Earlier this month I found myself staring at the same display on the counter of Green Thumb Emporium, the hole in the wall gift shop in front of the entrance to Soarin’, facing the same dilemma. There is also a terrific little notebook sitting on the counter for the curious that is filled with planting instructions, information on available and unavailable plants due to planting cycles, and even specifics for those concerned about upsetting TSA with this tube in their luggage. After checking out the current available plants and sifting through the ease of transplant, growth, and needs of the individual plants, I mustered up all the courage I could and picked out a rather nice looking Kalanchoe culture and brought it home with me.

Kalanchoe is a succulent plant that can grow up to eighteen inches and has pink flowers. It can grow in full sunlight or partial shade and was listed as ‘Easy to transplant’ and ‘Easy to grow,’ which made me hopeful that it would survive my not-so-green thumb. I’ve allowed it to stay in its tube for the past couple of weeks as we have had some bitter cold here, as most of you have as well. Yesterday, however, I decided it was time to go ahead and give the transplant process a go. Here are the directions provided by the minds of The Land’s living laboratories, I’ll be back later with a few insights.

How To Plant Your Tiny Plant:

1 – Remove it carefully from the test tube without damaging the roots. Gently wash off all the gel under cool running water. Work quickly so your plant doesn’t dry out.

2 – Plant it into sterile potting soil in a small 4-6” pot. Lightly water it. Don’t water it again until the soil surface is dry.

3 – Keep the humidity high around the plant by covering it with a plastic bag, and sealing it around the pot with a rubber band.

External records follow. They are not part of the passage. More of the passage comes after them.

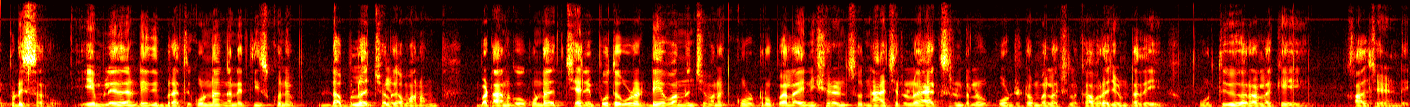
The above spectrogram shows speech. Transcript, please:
ఎప్పుడు ఇస్తారు? ఏం లేదంటే ఇది బ్రతికుండగానే తీసుకునే డబ్బులు యాక్చువల్గా మనం. బట్ అనుకోకుండా చనిపోతే కూడా డే వన్ నుంచి మనకి కోటి రూపాయల ఇన్సూరెన్స్ న్యాచురల్ యాక్సిడెంటల్ కోటి తొంభై లక్షల కవరేజ్ ఉంటుంది. పూర్తి వివరాలకి కాల్ చేయండి.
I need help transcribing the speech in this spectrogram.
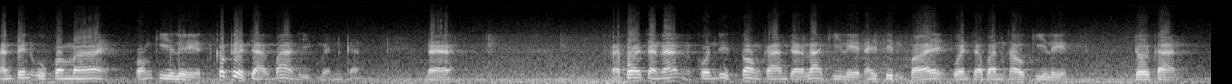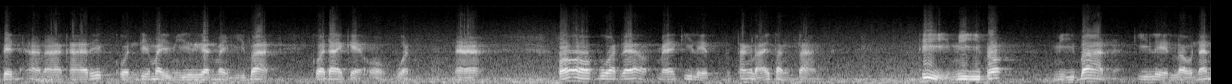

4 – After about two weeks poke tiny holes in the bag to let in fresh air. Gradually let in more air over the next two weeks by making the holes larger. Remove the bag once your plant has adjusted to its new environment and has begun to grow.

5 – As the plant gets bigger, transfer it into a larger pot. Handle this plant as you would any other transplant.

For information specific to your plant and local growing climate search online or contact your local extension office.

Obviously, as I have just transplanted the culture from the test tube to the pot, I’ve only reached step 3, but here’s what I’ve found out about the plant and myself.

As I tried to remove the culture and gel from the tube, the gel cracked and took several roots with it, although a majority and the heartiest roots came with the plant and gel that did not break loose. Fingers crossed I didn’t do it in right there…

I did some searches for ‘sterile potting soil,’ and the best results I found required having to bake potting soil in my oven. I’m really pulling for this little plant, but I’m pulling even more to not have to sleep on the couch, so I decided that a fresh bag of potting soil would be preferable to stinking up my house with baked potting soil. I did, however, make sure to find a soil that was supposed to help cuttings.

The size of the plastic bag wasn’t specified, but as it was meant to keep in the humidity, I opted for a sandwich Ziploc bag. Time will tell if that will work, although I’m not sure about when to water as the soil is supposed to be dry, and I can’t get a good sense of it through the plastic bag without removing it.

So, that’s where we stand with my attempt at growing my own piece of The Land with Mickey’s Mini Garden. Hopefully, in about a month, it will be flourishing. Starting next Sunday I’ll put a new album up on our Facebook page to chronicle the weekly progress my little Kalanchoe is making. I’d say wish me luck, but you should probably reserve your luck for the Kalanchoe…